The recent White House announcement of a new course in Cuba relations sparked much discussion and it would be wise for American business owners to pay attention to what happens next, says Luis M. Alcalde, Of Counsel at Kegler, Brown, Hill + Ritter.

“Only Congress can end the embargo, but the new regulations published on Jan. 15 by the Office of Foreign Assets Control greatly ease travel to Cuba and create new business opportunities for the U.S.” Alcalde says. “Businesses should take a look at these new opportunities to see how Cuba might fit into their short- or long-term objectives.”

Cuba has a population of 11.2 million people about 100 miles from the Florida coast.

“Even with the embargo in place, Cuba gets about 2 million tourists a year,” says Alcalde. “Tourism could easily double if the embargo is lifted and development takes place there.”

Smart Business spoke with Alcalde about the impact the new policy could have for American businesses.

What type of U.S. commerce exists in Cuba today?

Today there is very little U.S. commerce with Cuba, with the exception of agricultural sales, which have been permitted for a number of years. U.S. agricultural sales to Cuba peaked in 2008 at around $700 million but recently dropped to about $350 million.

The new regulations ease payment issues with Cuba somewhat and there is hope it will lead Cuba to buy more U.S. food products. An end to the embargo would lead to more trade between both countries, improving the Cuban economy and growing Cuba’s purchasing power for all types of U.S. goods and services. The new regulations significantly raise the permissible remittances that can be sent to Cubans in Cuba and allow other financing for private entrepreneurs. All of these steps should lead to increased commerce.

How will the new regulations affect America’s relationship with Cuba?

Americans will now find it much easier to travel to Cuba to market, negotiate, deliver and sell agricultural products, telecommunications services and equipment, as well as other services and goods to small entrepreneurs.

They will be able to do professional research, attend professional meetings, put on performances and athletic events, and participate in educational and humanitarian projects in Cuba. Americans will also be able to spend more money while in Cuba. When other business and regulatory matters are worked out, Americans will be able to use credit and debit cards in Cuba, and fly to Cuba on regular airlines as opposed to charters.

For the first time since the 1960s, certain products produced by independent Cuban entrepreneurs will be exportable for sale in the U.S.

Travelers returning to the U.S. will be allowed to bring back up to $400 worth of Cuban goods including $100 worth of rum and cigars.

How might the new policy affect telecommunications and financial companies?

The new policy allows American companies to sell telecommunications equipment, software and services to Cuba. Cuba greatly needs better mobile and Internet communications. From the perspective of American business, it could be a good market. Cuba needs to vastly improve its communications and the market can only go up from practically nothing to getting 11 million people on the Internet and wireless devices.

The U.S. announcement may not seem so benign in Cuba.
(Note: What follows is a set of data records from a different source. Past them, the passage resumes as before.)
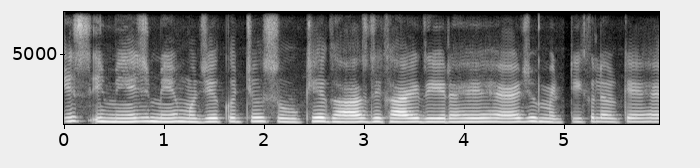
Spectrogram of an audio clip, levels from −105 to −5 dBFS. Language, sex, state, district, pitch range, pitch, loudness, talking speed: Hindi, female, Bihar, West Champaran, 240-255 Hz, 245 Hz, -17 LUFS, 160 wpm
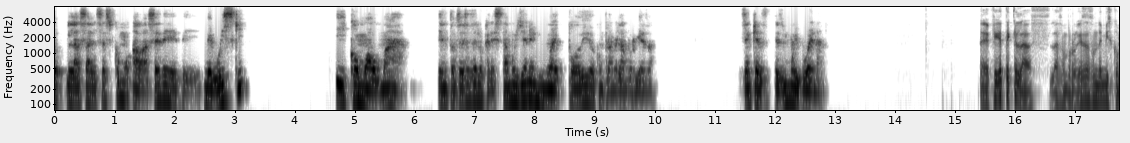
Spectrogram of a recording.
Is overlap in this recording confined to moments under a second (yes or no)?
yes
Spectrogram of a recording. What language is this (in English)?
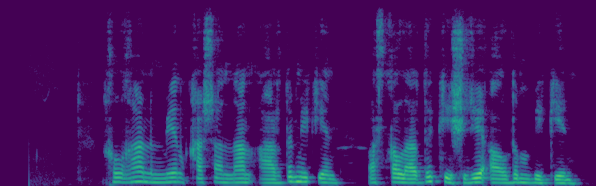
Kazakh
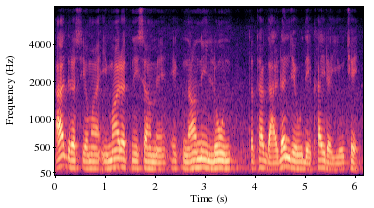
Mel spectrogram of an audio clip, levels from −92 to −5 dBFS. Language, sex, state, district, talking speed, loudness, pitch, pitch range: Gujarati, male, Gujarat, Valsad, 125 wpm, -15 LUFS, 130 Hz, 125-140 Hz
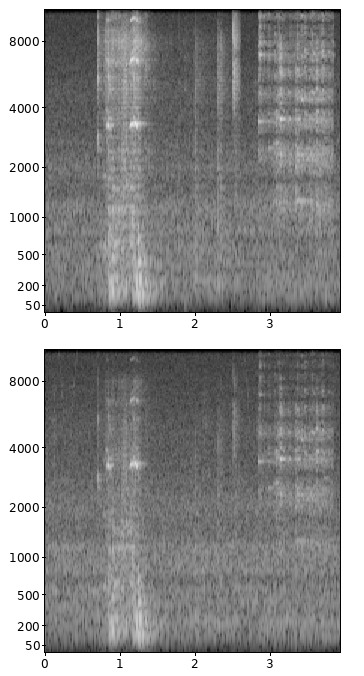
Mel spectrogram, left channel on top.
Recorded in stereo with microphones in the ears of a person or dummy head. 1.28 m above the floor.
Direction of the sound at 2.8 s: 35° left (ahead or behind).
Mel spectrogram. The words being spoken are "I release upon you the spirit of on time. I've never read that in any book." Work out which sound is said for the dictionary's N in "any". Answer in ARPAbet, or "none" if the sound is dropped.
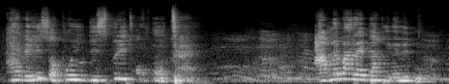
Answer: L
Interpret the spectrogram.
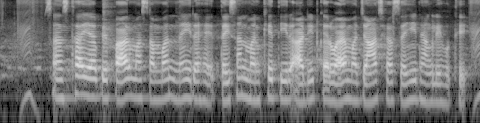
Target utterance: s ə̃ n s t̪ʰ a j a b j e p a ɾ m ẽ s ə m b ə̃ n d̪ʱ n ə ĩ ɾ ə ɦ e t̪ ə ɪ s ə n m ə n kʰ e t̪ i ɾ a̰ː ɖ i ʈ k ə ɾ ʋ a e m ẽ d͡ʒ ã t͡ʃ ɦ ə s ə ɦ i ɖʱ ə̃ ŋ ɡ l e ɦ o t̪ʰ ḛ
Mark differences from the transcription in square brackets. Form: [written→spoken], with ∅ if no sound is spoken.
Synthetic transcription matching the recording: s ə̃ n s t̪ʰ a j a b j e p a ɾ m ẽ s ə m b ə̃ n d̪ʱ n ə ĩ ɾ ə ɦ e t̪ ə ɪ s ə n m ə n kʰ e t̪ i ɾ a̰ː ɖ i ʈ k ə ɾ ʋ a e m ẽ d͡ʒ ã t͡ʃ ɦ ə s ə ɦ i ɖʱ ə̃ ŋ ɡ l e ɦ o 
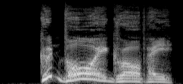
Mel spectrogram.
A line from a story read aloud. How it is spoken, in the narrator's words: he bellowed through the hole in the window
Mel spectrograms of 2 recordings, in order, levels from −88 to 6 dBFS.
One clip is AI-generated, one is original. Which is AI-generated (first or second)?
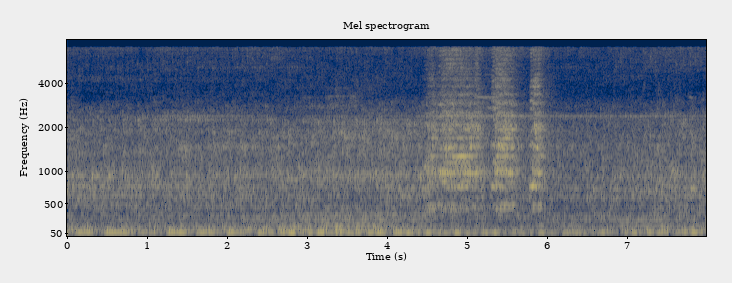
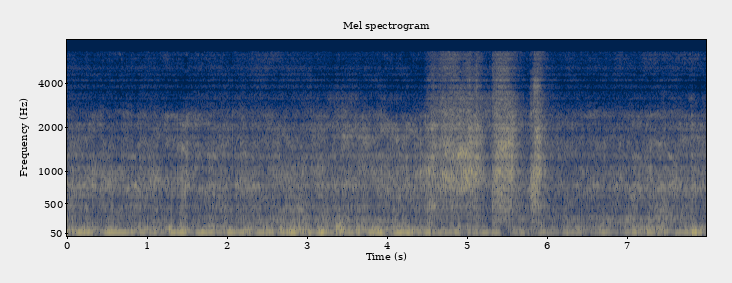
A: second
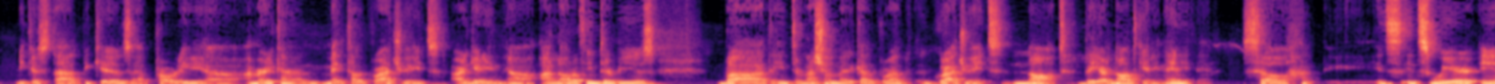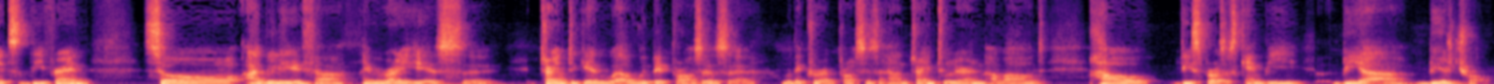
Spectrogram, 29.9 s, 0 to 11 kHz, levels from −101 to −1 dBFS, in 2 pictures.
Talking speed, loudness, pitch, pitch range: 130 wpm, -19 LUFS, 110 Hz, 100-125 Hz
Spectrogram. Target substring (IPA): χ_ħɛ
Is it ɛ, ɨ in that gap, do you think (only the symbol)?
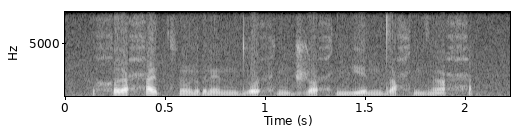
ɨ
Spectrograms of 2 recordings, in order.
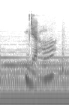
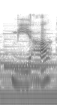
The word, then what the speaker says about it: nya: This is pronounced nya. So it's not nia, it would be pronounced nya.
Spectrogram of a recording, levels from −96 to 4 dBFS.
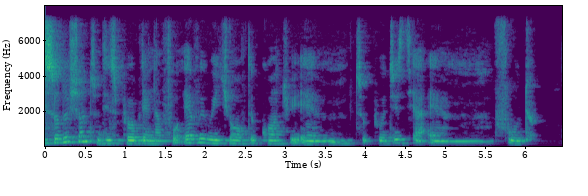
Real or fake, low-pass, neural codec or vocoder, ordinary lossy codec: real; 7.2 kHz; none; none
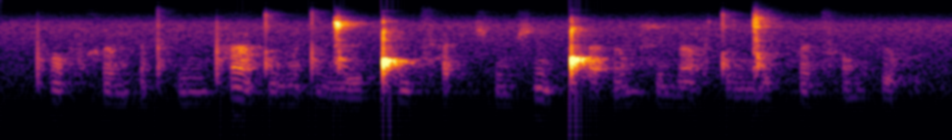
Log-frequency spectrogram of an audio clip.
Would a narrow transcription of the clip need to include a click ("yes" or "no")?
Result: yes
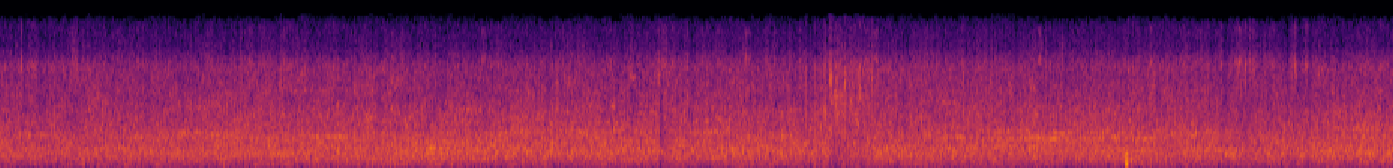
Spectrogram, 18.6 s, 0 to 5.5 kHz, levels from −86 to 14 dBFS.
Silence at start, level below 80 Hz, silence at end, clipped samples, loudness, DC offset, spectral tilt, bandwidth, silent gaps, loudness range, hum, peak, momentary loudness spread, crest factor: 0 s; -54 dBFS; 0 s; under 0.1%; -24 LUFS; under 0.1%; -8 dB/octave; 5.2 kHz; none; 2 LU; none; -2 dBFS; 3 LU; 22 dB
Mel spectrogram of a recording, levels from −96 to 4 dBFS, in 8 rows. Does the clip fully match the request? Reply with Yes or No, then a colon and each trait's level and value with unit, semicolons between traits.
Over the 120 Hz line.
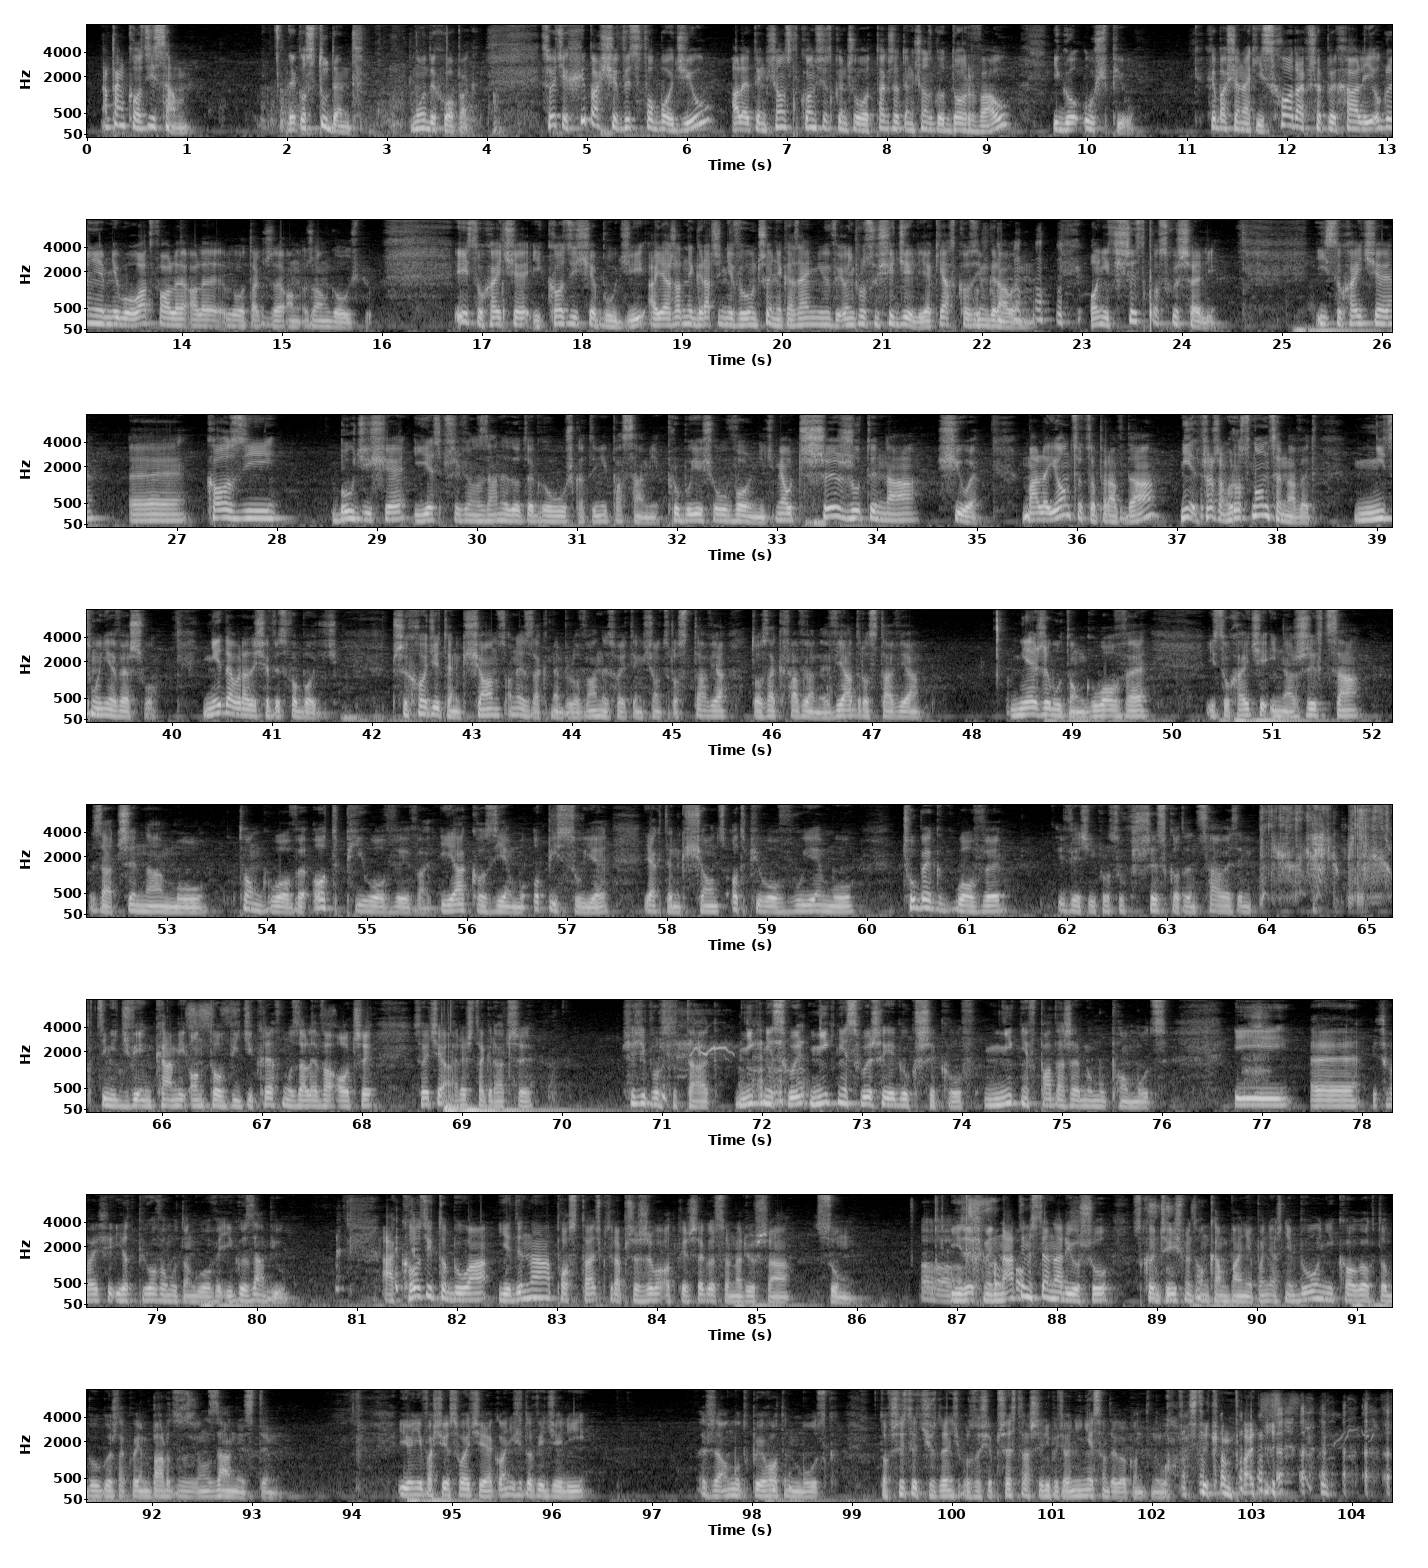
No: low, 110 Hz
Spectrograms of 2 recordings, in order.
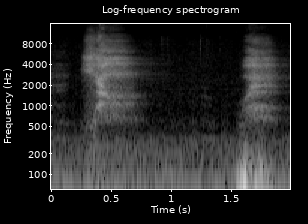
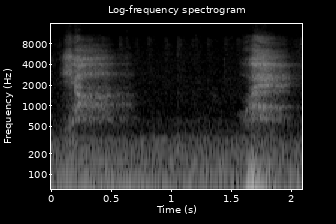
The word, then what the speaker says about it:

Politics are involved in terms of empowering the Cuban people. Concerns about spying and subversion may slow a process that is clearly needed to improve commerce and trade.

On the new financial openings, U.S. banks and credit card companies are going to study the new regulations very carefully. Moreover, they are going to want assurances from the U.S. government that they are not going to get into a compliance morass by allowing American credit and debit card usage in Cuba. If the compliance side is too burdensome, they will avoid Cuba completely even if some transactions are authorized. Regardless, another new market has just opened for U.S. banks in the Caribbean.